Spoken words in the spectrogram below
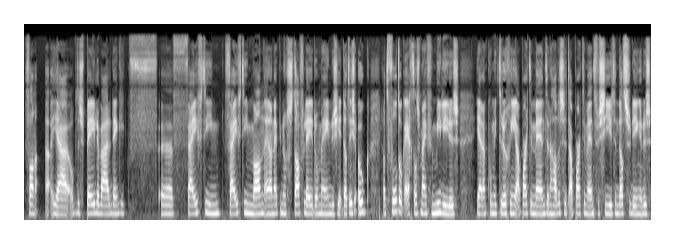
van eh, ja, op de Spelen waren denk ik f- eh 15, 15 man. En dan heb je nog stafleden omheen. Dus je, dat is ook, dat voelt ook echt als mijn familie. Dus ja, dan kom je terug in je appartement. En dan hadden ze het appartement versierd en dat soort dingen. Dus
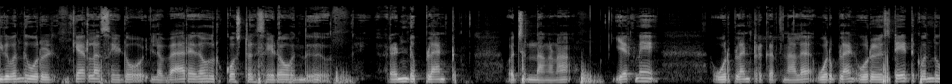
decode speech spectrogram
இது வந்து ஒரு கேரளா சைடோ இல்லை வேறு ஏதோ ஒரு கோஸ்டல் சைடோ வந்து ரெண்டு பிளான்ட் வச்சுருந்தாங்கன்னா ஏற்கனவே ஒரு பிளான்ட் இருக்கிறதுனால ஒரு பிளான் ஒரு ஸ்டேட்டுக்கு வந்து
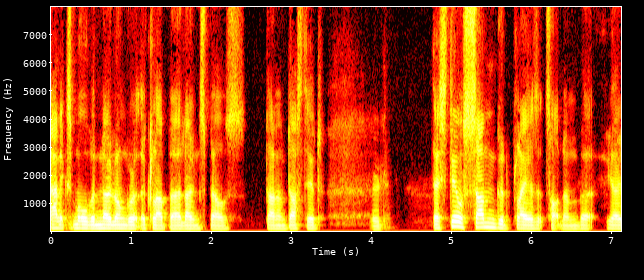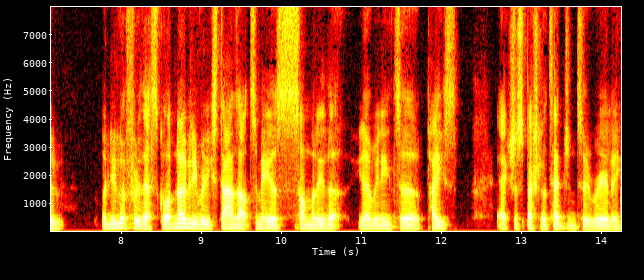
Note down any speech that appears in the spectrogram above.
Alex Morgan no longer at the club. Uh, loan spells done and dusted. Good. There's still some good players at Tottenham, but you know when you look through their squad, nobody really stands out to me as somebody that you know we need to pay extra special attention to. Really,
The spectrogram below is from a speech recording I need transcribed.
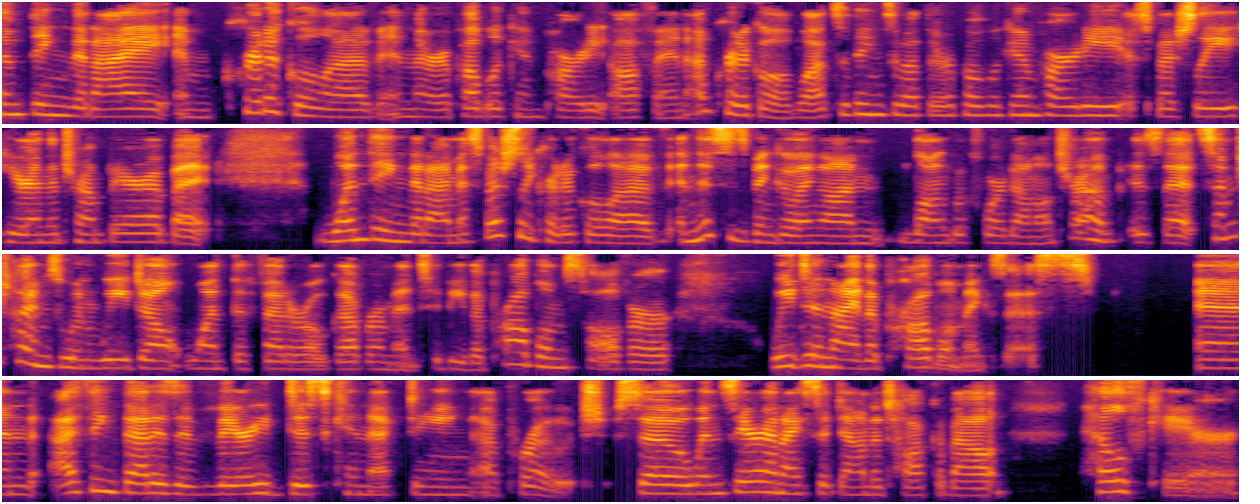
Something that I am critical of in the Republican Party often. I'm critical of lots of things about the Republican Party, especially here in the Trump era. But one thing that I'm especially critical of, and this has been going on long before Donald Trump, is that sometimes when we don't want the federal government to be the problem solver, we deny the problem exists. And I think that is a very disconnecting approach. So when Sarah and I sit down to talk about healthcare,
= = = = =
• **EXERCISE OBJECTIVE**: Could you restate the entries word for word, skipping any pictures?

• **OUTPUT FOR THIS EXERCISE**:
Spoken words in the spectrogram below
van eh, ja, op de Spelen waren denk ik f- eh 15, 15 man. En dan heb je nog stafleden omheen. Dus je, dat is ook, dat voelt ook echt als mijn familie. Dus ja, dan kom je terug in je appartement. En dan hadden ze het appartement versierd en dat soort dingen. Dus
decode speech spectrogram
இது வந்து ஒரு கேரளா சைடோ இல்லை வேறு ஏதோ ஒரு கோஸ்டல் சைடோ வந்து ரெண்டு பிளான்ட் வச்சுருந்தாங்கன்னா ஏற்கனவே ஒரு பிளான்ட் இருக்கிறதுனால ஒரு பிளான் ஒரு ஸ்டேட்டுக்கு வந்து
Note down any speech that appears in the spectrogram above.
Alex Morgan no longer at the club. Uh, loan spells done and dusted. Good. There's still some good players at Tottenham, but you know when you look through their squad, nobody really stands out to me as somebody that you know we need to pay extra special attention to. Really,
The spectrogram below is from a speech recording I need transcribed.
Something that I am critical of in the Republican Party often. I'm critical of lots of things about the Republican Party, especially here in the Trump era. But one thing that I'm especially critical of, and this has been going on long before Donald Trump, is that sometimes when we don't want the federal government to be the problem solver, we deny the problem exists. And I think that is a very disconnecting approach. So when Sarah and I sit down to talk about healthcare,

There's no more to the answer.